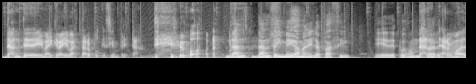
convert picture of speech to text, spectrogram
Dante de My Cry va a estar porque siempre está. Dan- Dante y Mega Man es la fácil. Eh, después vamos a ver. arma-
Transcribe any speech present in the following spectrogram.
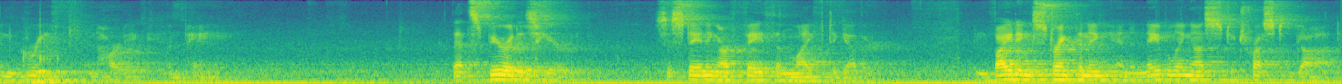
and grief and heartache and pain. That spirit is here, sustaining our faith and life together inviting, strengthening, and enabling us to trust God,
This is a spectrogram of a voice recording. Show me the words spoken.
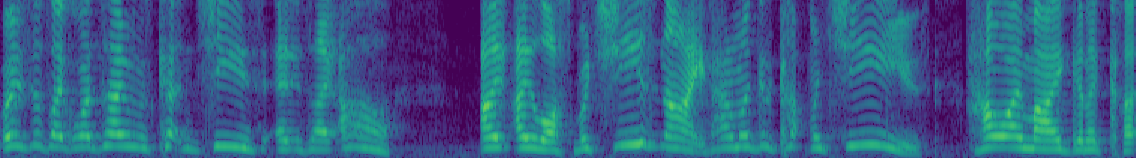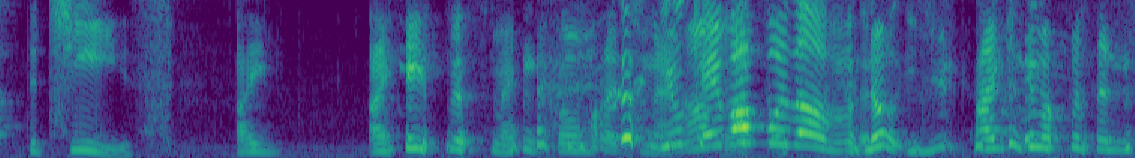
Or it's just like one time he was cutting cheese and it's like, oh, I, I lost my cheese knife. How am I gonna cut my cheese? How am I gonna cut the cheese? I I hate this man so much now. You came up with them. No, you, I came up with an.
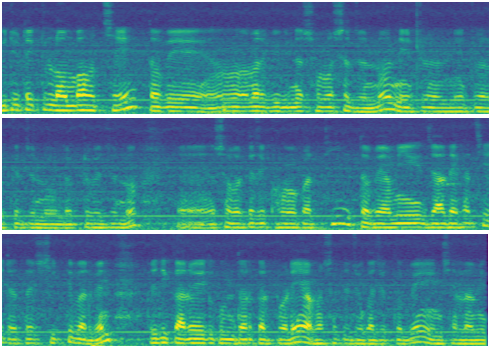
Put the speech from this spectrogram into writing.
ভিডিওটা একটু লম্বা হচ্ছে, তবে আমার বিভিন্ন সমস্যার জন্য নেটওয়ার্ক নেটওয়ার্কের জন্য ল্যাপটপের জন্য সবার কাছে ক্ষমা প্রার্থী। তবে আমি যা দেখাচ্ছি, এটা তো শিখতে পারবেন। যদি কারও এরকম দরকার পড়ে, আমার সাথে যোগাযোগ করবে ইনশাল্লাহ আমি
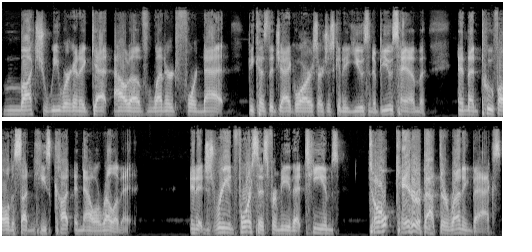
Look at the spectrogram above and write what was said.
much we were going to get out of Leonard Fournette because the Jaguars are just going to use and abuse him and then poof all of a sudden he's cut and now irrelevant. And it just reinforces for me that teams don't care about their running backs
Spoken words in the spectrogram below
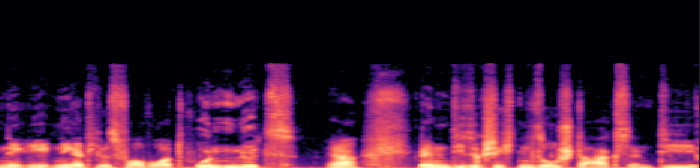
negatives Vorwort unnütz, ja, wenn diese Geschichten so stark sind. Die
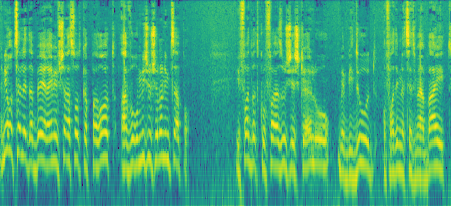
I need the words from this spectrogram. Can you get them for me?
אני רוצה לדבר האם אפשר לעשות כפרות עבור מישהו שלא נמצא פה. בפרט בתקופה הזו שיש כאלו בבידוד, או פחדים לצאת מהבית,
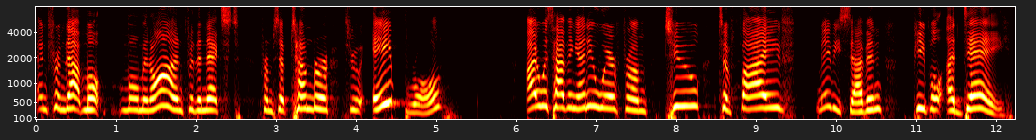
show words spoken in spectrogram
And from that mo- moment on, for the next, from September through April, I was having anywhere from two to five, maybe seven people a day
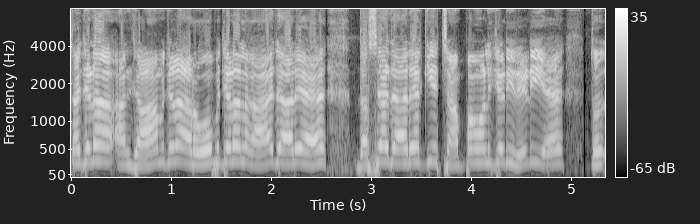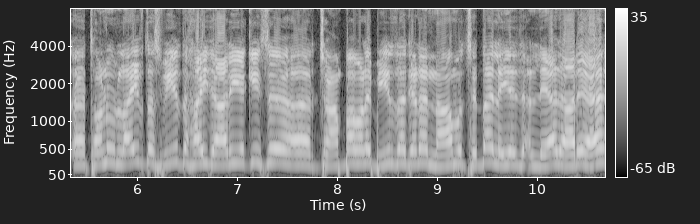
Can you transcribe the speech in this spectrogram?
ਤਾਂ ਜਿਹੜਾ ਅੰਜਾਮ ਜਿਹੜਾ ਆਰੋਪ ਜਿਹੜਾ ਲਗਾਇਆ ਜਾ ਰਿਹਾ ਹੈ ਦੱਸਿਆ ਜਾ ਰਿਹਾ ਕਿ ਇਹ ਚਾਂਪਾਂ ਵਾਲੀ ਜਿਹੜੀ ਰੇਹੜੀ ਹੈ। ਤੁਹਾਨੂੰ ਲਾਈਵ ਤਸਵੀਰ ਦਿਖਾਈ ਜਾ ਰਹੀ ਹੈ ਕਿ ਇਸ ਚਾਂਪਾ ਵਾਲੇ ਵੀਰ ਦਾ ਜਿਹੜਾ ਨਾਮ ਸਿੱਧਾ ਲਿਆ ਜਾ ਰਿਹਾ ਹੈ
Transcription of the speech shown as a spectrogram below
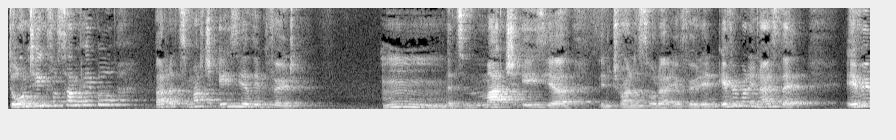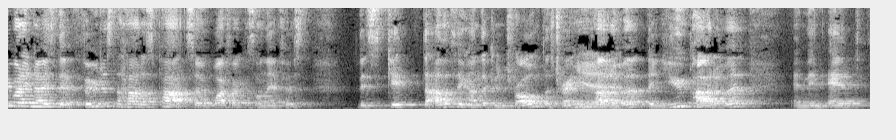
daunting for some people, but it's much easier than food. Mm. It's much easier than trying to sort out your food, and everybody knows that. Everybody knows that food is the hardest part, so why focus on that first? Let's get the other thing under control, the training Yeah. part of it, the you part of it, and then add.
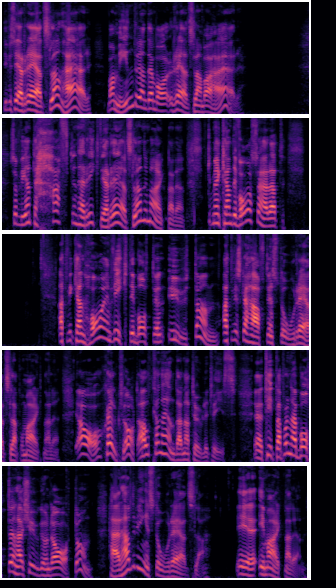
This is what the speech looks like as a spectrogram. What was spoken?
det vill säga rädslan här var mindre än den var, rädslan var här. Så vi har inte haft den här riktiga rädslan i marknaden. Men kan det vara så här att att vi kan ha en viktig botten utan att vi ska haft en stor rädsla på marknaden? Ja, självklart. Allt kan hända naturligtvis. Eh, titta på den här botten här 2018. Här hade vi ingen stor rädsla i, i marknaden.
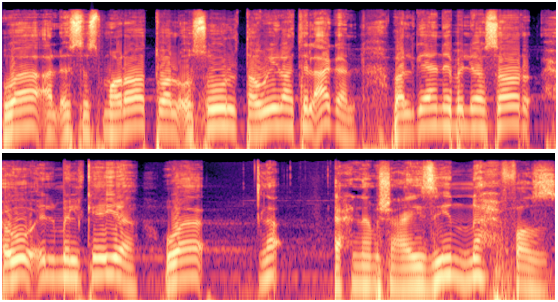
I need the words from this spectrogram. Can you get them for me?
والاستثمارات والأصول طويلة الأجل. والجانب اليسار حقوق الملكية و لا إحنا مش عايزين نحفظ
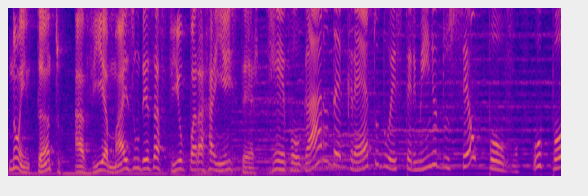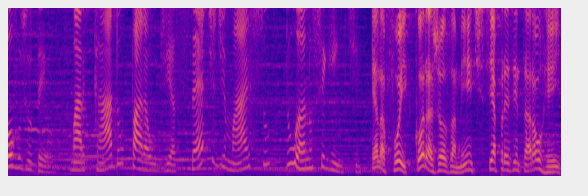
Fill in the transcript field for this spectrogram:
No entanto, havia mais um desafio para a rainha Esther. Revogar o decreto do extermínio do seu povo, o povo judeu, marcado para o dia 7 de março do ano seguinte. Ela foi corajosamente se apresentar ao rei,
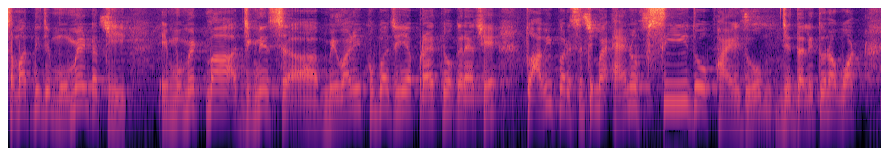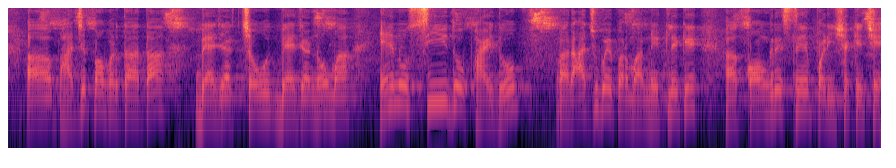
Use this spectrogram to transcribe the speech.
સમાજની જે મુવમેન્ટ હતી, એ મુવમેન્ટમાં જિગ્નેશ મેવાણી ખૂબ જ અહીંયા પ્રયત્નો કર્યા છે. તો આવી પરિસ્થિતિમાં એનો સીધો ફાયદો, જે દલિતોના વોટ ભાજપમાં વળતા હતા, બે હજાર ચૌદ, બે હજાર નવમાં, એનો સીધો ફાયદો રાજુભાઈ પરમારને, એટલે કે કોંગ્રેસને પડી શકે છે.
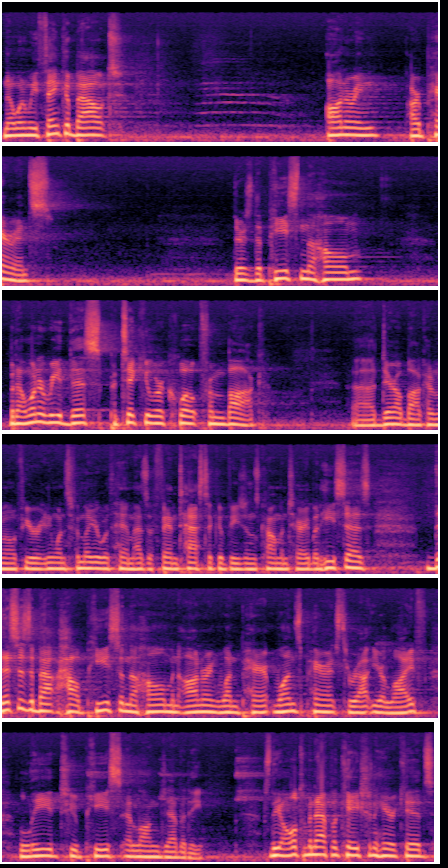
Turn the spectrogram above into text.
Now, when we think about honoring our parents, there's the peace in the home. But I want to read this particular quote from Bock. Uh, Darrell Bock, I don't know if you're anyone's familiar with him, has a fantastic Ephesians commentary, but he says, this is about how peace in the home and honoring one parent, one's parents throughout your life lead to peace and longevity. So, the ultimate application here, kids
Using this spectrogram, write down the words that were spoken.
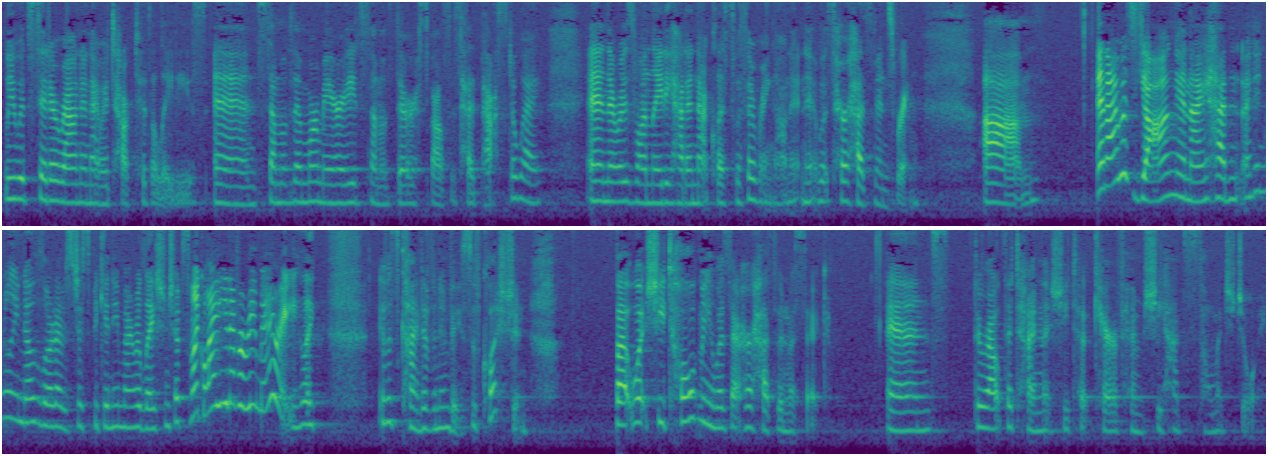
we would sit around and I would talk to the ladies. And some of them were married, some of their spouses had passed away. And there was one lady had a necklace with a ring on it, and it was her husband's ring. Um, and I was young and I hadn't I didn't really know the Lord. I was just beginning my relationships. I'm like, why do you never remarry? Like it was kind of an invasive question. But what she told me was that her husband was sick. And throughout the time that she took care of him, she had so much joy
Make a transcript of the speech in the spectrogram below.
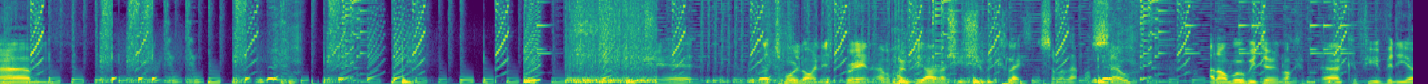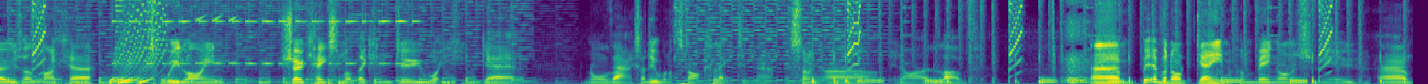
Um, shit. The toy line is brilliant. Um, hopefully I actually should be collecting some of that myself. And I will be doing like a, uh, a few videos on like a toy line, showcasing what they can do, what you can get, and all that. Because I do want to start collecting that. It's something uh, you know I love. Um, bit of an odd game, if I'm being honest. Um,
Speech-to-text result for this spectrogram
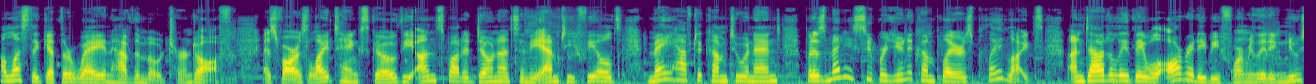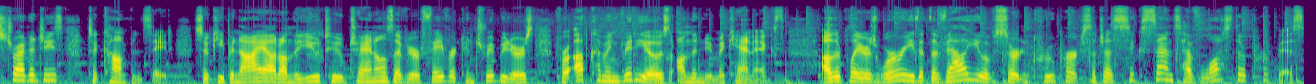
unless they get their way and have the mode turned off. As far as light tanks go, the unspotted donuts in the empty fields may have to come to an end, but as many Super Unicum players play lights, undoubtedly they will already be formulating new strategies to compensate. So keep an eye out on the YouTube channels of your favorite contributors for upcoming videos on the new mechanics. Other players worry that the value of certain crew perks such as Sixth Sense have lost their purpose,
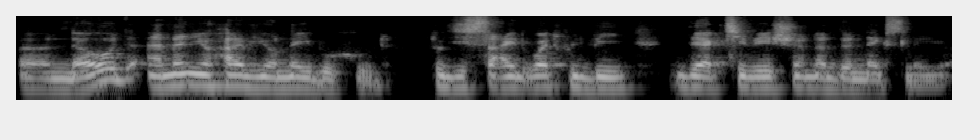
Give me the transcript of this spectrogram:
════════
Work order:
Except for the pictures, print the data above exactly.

Your solution:
convert picture of speech to text, spectrogram
Dante de My Cry va a estar porque siempre está. Dan- Dante y Mega Man es la fácil. Eh, después vamos a ver. arma-
Transcribe any speech present in the following spectrogram.
and grief and heartache and pain. That spirit is here, sustaining our faith and life together inviting, strengthening, and enabling us to trust God,
This is a spectrogram of a voice recording. Show me the words spoken.
Or it's just like one time he was cutting cheese and it's like, oh, I, I lost my cheese knife. How am I gonna cut my cheese? How am I gonna cut the cheese? I I hate this man so much now. You came up with them. No, you, I came up with an.
Put the speech from this spectrogram into writing.
ভিডিওটা একটু লম্বা হচ্ছে, তবে আমার বিভিন্ন সমস্যার জন্য নেটওয়ার্ক নেটওয়ার্কের জন্য ল্যাপটপের জন্য সবার কাছে ক্ষমা প্রার্থী। তবে আমি যা দেখাচ্ছি, এটা তো শিখতে পারবেন। যদি কারও এরকম দরকার পড়ে, আমার সাথে যোগাযোগ করবে ইনশাল্লাহ আমি
Look at the spectrogram above and write what was said.
much we were going to get out of Leonard Fournette because the Jaguars are just going to use and abuse him and then poof all of a sudden he's cut and now irrelevant. And it just reinforces for me that teams don't care about their running backs
Spoken words in the spectrogram below
negatives Vorwort unnütz, ja, wenn diese Geschichten so stark sind. Die
I need the words from this spectrogram. Can you get them for me?
אני רוצה לדבר האם אפשר לעשות כפרות עבור מישהו שלא נמצא פה. בפרט בתקופה הזו שיש כאלו בבידוד, או פחדים לצאת מהבית,
show words spoken in spectrogram
And from that mo- moment on, for the next, from September through April, I was having anywhere from two to five, maybe seven people a day
Can you transcribe the speech in this spectrogram?
ਤਾਂ ਜਿਹੜਾ ਅੰਜਾਮ ਜਿਹੜਾ ਆਰੋਪ ਜਿਹੜਾ ਲਗਾਇਆ ਜਾ ਰਿਹਾ ਹੈ ਦੱਸਿਆ ਜਾ ਰਿਹਾ ਕਿ ਇਹ ਚਾਂਪਾਂ ਵਾਲੀ ਜਿਹੜੀ ਰੇਹੜੀ ਹੈ। ਤੁਹਾਨੂੰ ਲਾਈਵ ਤਸਵੀਰ ਦਿਖਾਈ ਜਾ ਰਹੀ ਹੈ ਕਿ ਇਸ ਚਾਂਪਾ ਵਾਲੇ ਵੀਰ ਦਾ ਜਿਹੜਾ ਨਾਮ ਸਿੱਧਾ ਲਿਆ ਜਾ ਰਿਹਾ ਹੈ
Transcription of the speech shown as a spectrogram below
daunting for some people, but it's much easier than food. Mm. It's much easier than trying to sort out your food, and everybody knows that. Everybody knows that food is the hardest part, so why focus on that first? Let's get the other thing under control, the training Yeah. part of it, the you part of it, and then add.
This is what the speech looks like as a spectrogram. What was spoken?
det vill säga rädslan här var mindre än den var, rädslan var här. Så vi har inte haft den här riktiga rädslan i marknaden. Men kan det vara så här att att vi kan ha en viktig botten utan att vi ska haft en stor rädsla på marknaden? Ja, självklart. Allt kan hända naturligtvis. Eh, titta på den här botten här 2018. Här hade vi ingen stor rädsla i, i marknaden.
I need the words from this spectrogram. Can you get them for me?
والاستثمارات والأصول طويلة الأجل. والجانب اليسار حقوق الملكية و لا إحنا مش عايزين نحفظ
Fill in the transcript field for this spectrogram:
No entanto, havia mais um desafio para a rainha Esther. Revogar o decreto do extermínio do seu povo, o povo judeu, marcado para o dia 7 de março do ano seguinte. Ela foi corajosamente se apresentar ao rei,
Use this spectrogram to transcribe the speech.
સમાજની જે મુવમેન્ટ હતી, એ મુવમેન્ટમાં જિગ્નેશ મેવાણી ખૂબ જ અહીંયા પ્રયત્નો કર્યા છે. તો આવી પરિસ્થિતિમાં એનો સીધો ફાયદો, જે દલિતોના વોટ ભાજપમાં વળતા હતા, બે હજાર ચૌદ, બે હજાર નવમાં, એનો સીધો ફાયદો રાજુભાઈ પરમારને, એટલે કે કોંગ્રેસને પડી શકે છે.
Turn the spectrogram above into text.
Now, when we think about honoring our parents, there's the peace in the home. But I want to read this particular quote from Bock. Uh, Darrell Bock, I don't know if you're anyone's familiar with him, has a fantastic Ephesians commentary, but he says, this is about how peace in the home and honoring one parent, one's parents throughout your life lead to peace and longevity. So, the ultimate application here, kids
Using this spectrogram, write down the words that were spoken.
we would sit around and I would talk to the ladies. And some of them were married, some of their spouses had passed away. And there was one lady had a necklace with a ring on it, and it was her husband's ring. Um, and I was young and I hadn't I didn't really know the Lord. I was just beginning my relationships. I'm like, why do you never remarry? Like it was kind of an invasive question. But what she told me was that her husband was sick. And throughout the time that she took care of him, she had so much joy
Make a transcript of the speech in the spectrogram below.
Um, shit. The toy line is brilliant. Um, hopefully I actually should be collecting some of that myself. And I will be doing like a, uh, a few videos on like a toy line, showcasing what they can do, what you can get, and all that. Because I do want to start collecting that. It's something uh, you know I love. Um, bit of an odd game, if I'm being honest. Um,
Speech-to-text result for this spectrogram
unless they get their way and have the mode turned off. As far as light tanks go, the unspotted donuts in the empty fields may have to come to an end, but as many Super Unicum players play lights, undoubtedly they will already be formulating new strategies to compensate. So keep an eye out on the YouTube channels of your favorite contributors for upcoming videos on the new mechanics. Other players worry that the value of certain crew perks such as Sixth Sense have lost their purpose,
Give me the transcript of this spectrogram:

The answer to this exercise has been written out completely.